On June 16, 1963, Valentina Tereshkova of the Soviet Union became the first woman in space, spending 72 hours in Earth’s orbit on board spacecraft Vostok 6.
It was conventional wisdom in the Soviet Union that after Yury Gagarin’s premiere in space, it would be a Soviet woman’s turn to go for a spin. This being a matter of the country’s prestige, the Soviet cosmonaut chief Nikolay Kamanin and Chief Designer Sergey Korolev were looking for a female as dedicated a Communist agitator as Yury Gagarin or Gherman Titov were. From his recent visit to the United States, Nikolay Kamanin inferred that the first American woman would be put in space by the end of 1962, and, threatened that “Americans will beat us,” he requested permission to go ahead with preparation for the launching a woman in space immediately upon his return from the States.
The future lady cosmonaut had to be under 30 years of age; under 5′6″ tall; under 154 lb in weight; physically fit; ideologically pure; and at least five months of parachute experience were mandatory. Piloting skills were optional, since the Vostok spacecraft was operated automatically from the ground with the cosmonaut inside being a mere passenger.
In the end five girls were selected to complete the training course: multiple parachute jumps, isolation and centrifuge tests, and a heat chamber. Weightless flights were performed on a MiG-15 jet, with zero gravity setting in three or four times per flight, each time 40 seconds long.
Tereshkova, the least skilled of the five, became Korolev’s choice for the Vostok mission, and for good reason. Firstly, as the flight of the first woman was primarily a matter of image, she had to be ideologically reliable. While a stronger and better trained Valentina Ponomaryova openly expressed her love of simple pleasures and accepted smoking women, Tereshkova was the model Soviet: she admitted her only desire was to support the Communist Party; besides, she was a factory worker with a peasant background. Her specific charm, looks, and the right celebrity attitude finally tipped the scale in her favor and later earned her a moniker “Gagarin in a skirt”.
Secondly, Korolev planned to fly two women aboard a multiple-crew version of the Vostok, the Voskhod. For this mission Korolev needed a commander with the skills of Valentina Ponomaryova, and a spacewalker with the courage and strength of Irina Solovyova, another very qualified candidate.
After the flight there had been attempts to discredit Tereshkova: it was said during the flight she was overly emotional, tired and unable to work and complete all of her tasks. Psychologically unstable, she disregarded direct orders from the Center.
It was only in 2007 that Tereshkova finally revealed all secrets, clearing the air about all the details of her flight.
“The thing is there has been a fault in the Vostok programming: it was oriented 90 degrees from the intended direction, which meant it went in a higher orbit, so instead of a return down to Earth I was flying away ‘out there’,” she recalled. “I kept this secret for several decades, because Sergey Pavlovich Korolev asked me to.”

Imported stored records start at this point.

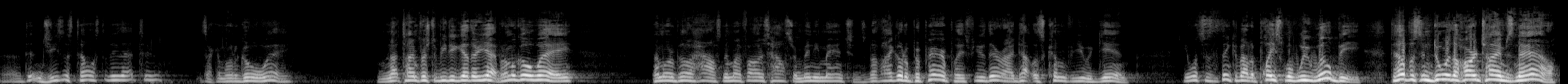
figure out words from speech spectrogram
Uh, didn't Jesus tell us to do that too? He's like, I'm going to go away. Not time for us to be together yet, but I'm going to go away. I'm going to build a house, and in my Father's house are many mansions. And if I go to prepare a place for you there, I doubtless come for you again. He wants us to think about a place where we will be to help us endure the hard times now.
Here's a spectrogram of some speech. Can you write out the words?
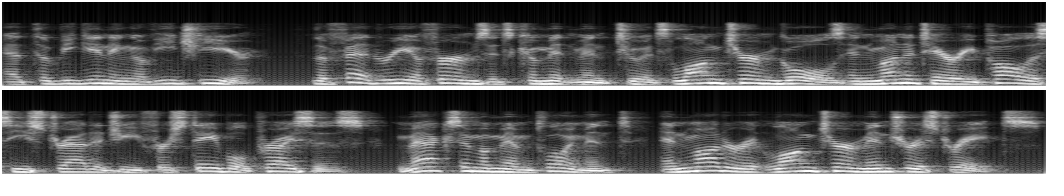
At the beginning of each year, the Fed reaffirms its commitment to its long-term goals and monetary policy strategy for stable prices, maximum employment, and moderate long-term interest rates.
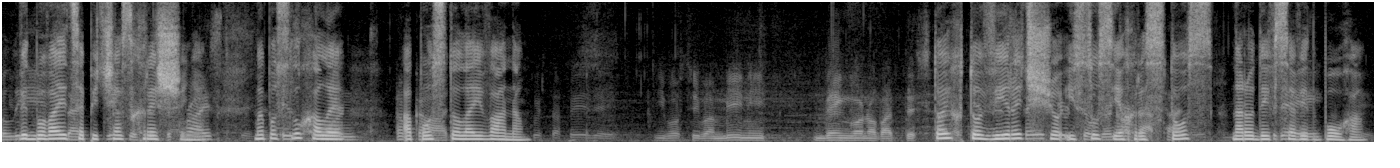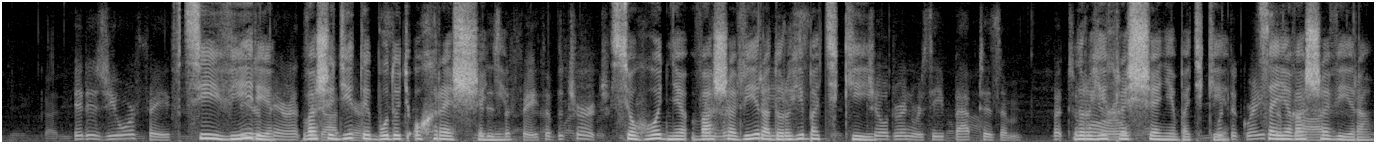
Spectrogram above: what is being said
відбувається під час хрещення. Ми послухали апостола Івана. Той, хто вірить, що Ісус є Христос, народився від Бога. В цій вірі ваші діти будуть охрещені. Сьогодні ваша віра, дорогі батьки, дорогі хрещені батьки, це є ваша віра.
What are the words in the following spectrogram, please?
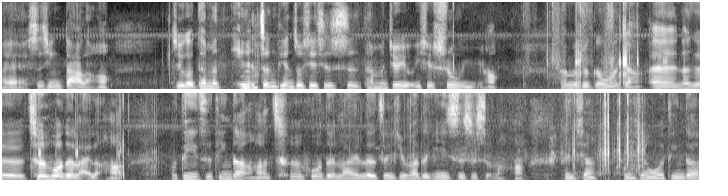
哎，事情大了哈。结果他们因为整天做些些事，他们就有一些术语哈，他们就跟我讲，哎，那个车祸的来了哈。我第一次听到哈，车祸的来了这句话的意思是什么哈？很像很像我听到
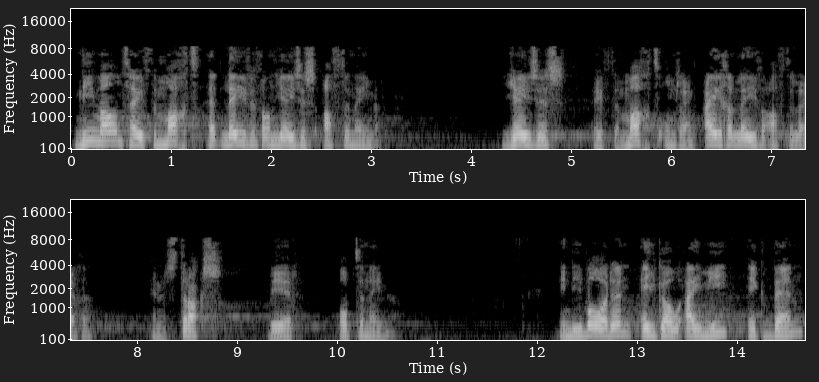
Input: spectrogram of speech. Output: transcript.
Niemand heeft de macht het leven van Jezus af te nemen. Jezus heeft de macht om zijn eigen leven af te leggen en het straks weer op te nemen. In die woorden, ego eimi, ik ben,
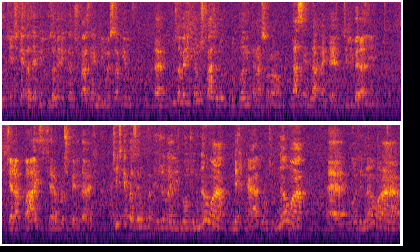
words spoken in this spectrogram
A gente quer fazer aquilo que os americanos fazem aqui, mas só que o, é, que os americanos fazem no, no plano internacional está sentado na ideia de liberalismo, gera paz e gera prosperidade. A gente quer fazer um regionalismo onde não há mercado, onde não há, é, onde não há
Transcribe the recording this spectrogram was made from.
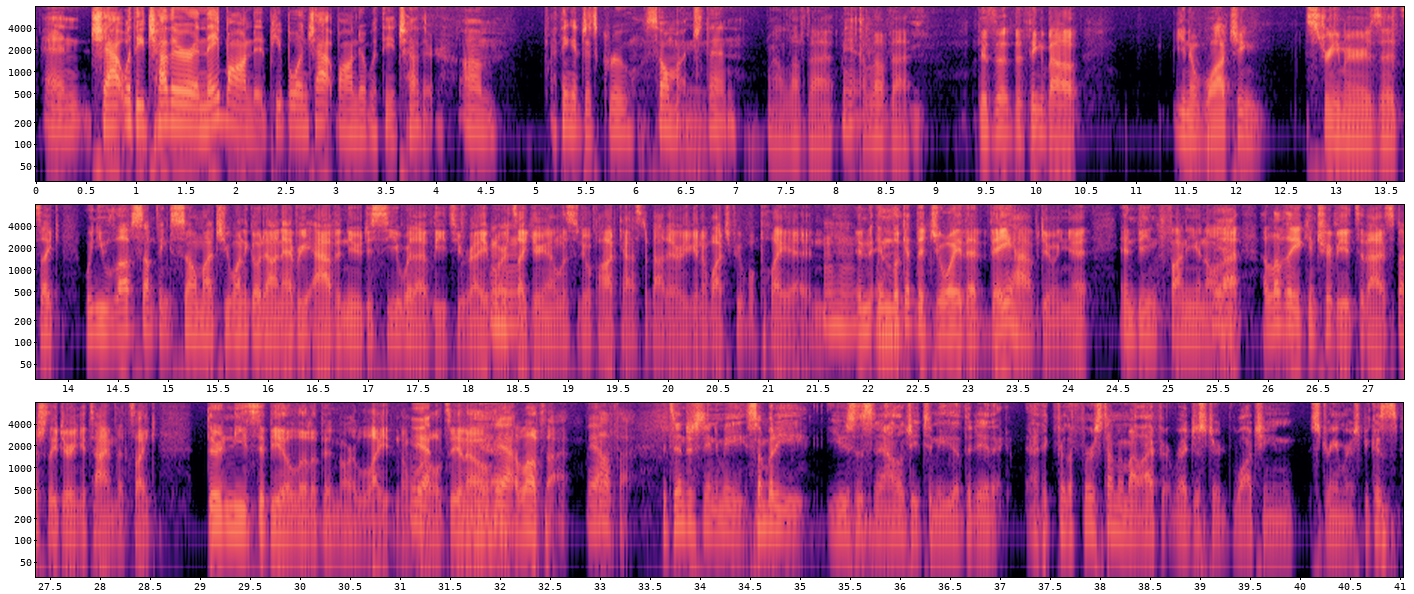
and chat with each other and they bonded. People in chat bonded with each other. Um, I think it just grew so much then. I love that. Yeah. I love that. Because the, the thing about, you know, watching streamers, it's like when you love something so much, you want to go down every avenue to see where that leads you, right? Where it's mm-hmm. like you're going to listen to a podcast about it or you're going to watch people play it and, mm-hmm. and, and look mm-hmm. at the joy that they have doing it and being funny and all Yeah. that. I love that you contribute to that, especially during a time that's like, there needs to be a little bit more light in the Yeah. world, you know? Yeah. I love that. Yeah. Love that. It's interesting to me. Somebody used this analogy to me the other day that I think for the first time in my life it registered watching streamers because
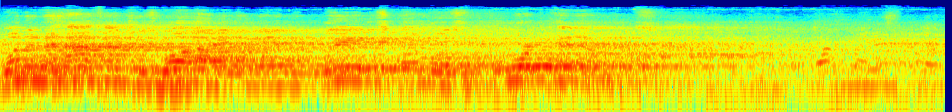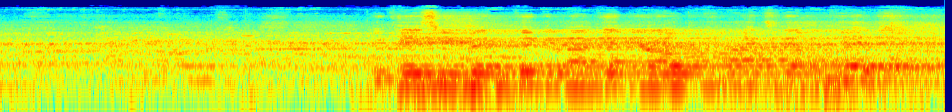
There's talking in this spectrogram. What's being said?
one and a half inches wide, and weighs almost four pounds. In case you've been thinking about getting your own Clydesdale hitch,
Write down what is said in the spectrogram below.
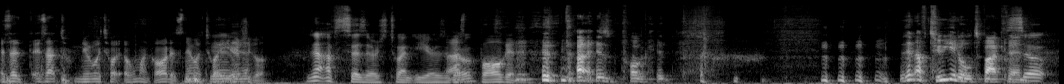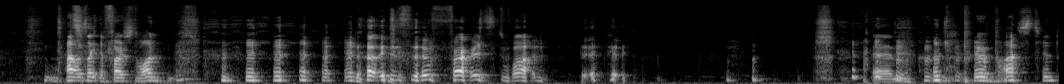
Is that is that t- nearly twenty? Oh my god, it's nearly twenty Yeah, years yeah. ago. You didn't have scissors 20 years ago. That's ago. bogging. that is pocket. they didn't have two year olds back then. So that was like the first one. that was the first one. um, Poor bastard.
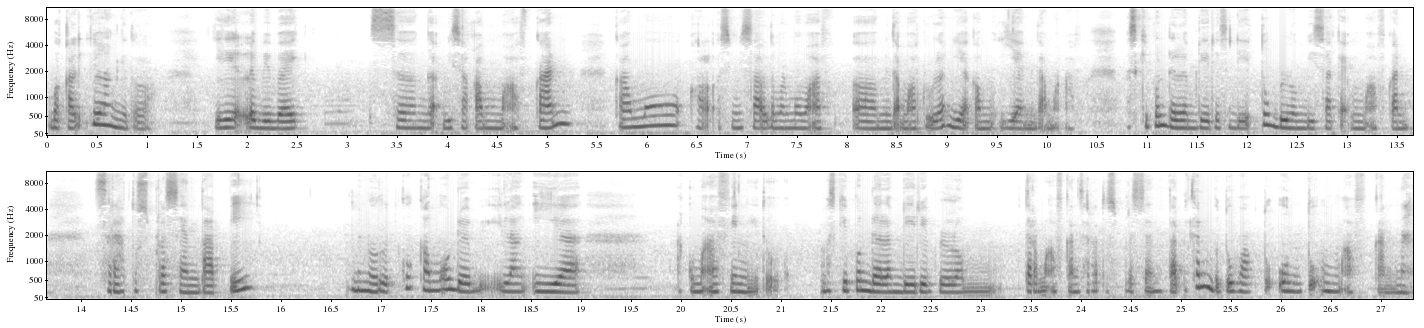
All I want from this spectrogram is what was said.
bakal hilang gitu loh. Jadi lebih baik seenggak bisa kamu maafkan kamu kalau semisal teman mau maaf e, minta maaf duluan ya kamu iya minta maaf. Meskipun dalam diri sendiri itu belum bisa kayak memaafkan 100% tapi menurutku kamu udah bilang iya aku maafin gitu. Meskipun dalam diri belum termaafkan 100% tapi kan butuh waktu untuk memaafkan. Nah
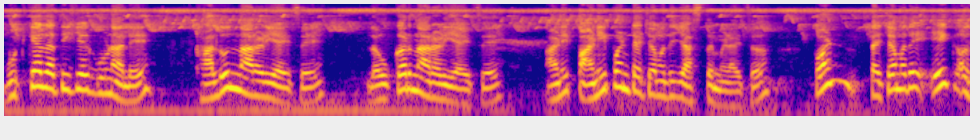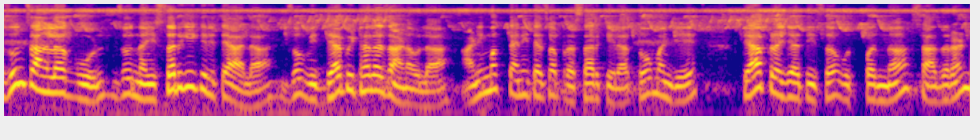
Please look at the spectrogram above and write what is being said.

She did throw up in space, but she reaffirmed it was not caused by the space-sickness but the poor food she’d been given; it didn’t stop her from performing all of the assigned tasks. Ordered to remain strapped to her seat to combat her supposed space-sickness, she developed a strain in her right ankle on the second day, the pain becoming intolerable by day three. In addition, the ring of her helmet was pressing hard on her shoulder, while an itchy rash appeared under one of her biometrical censors.
On ejecting from the capsule, Tereshkova saw, horrified, that she was heading for a splashdown in a large lake. She ejected at 4.3 miles, while her parachute was only programmed to open at 2.5. “When I ejected and saw land, I was petrified,” Tereshkova went on, “There was a lake beneath. My immediate thought was: Oh my God, they put the first woman in space, and she will desecrate herself dumping into water!”
She hit her nose on her helmet, making a dark blue bruise, which made her worry about how she would look at many public appearances and in front of the authorities.
Whatever the case, Tereshkova had completed three days in space aboard Vostok 6, more than the flight time of all the American astronauts put together. To date she remains the only female general in the Russian army. Currently, she has expressed great interest in the mission to Mars.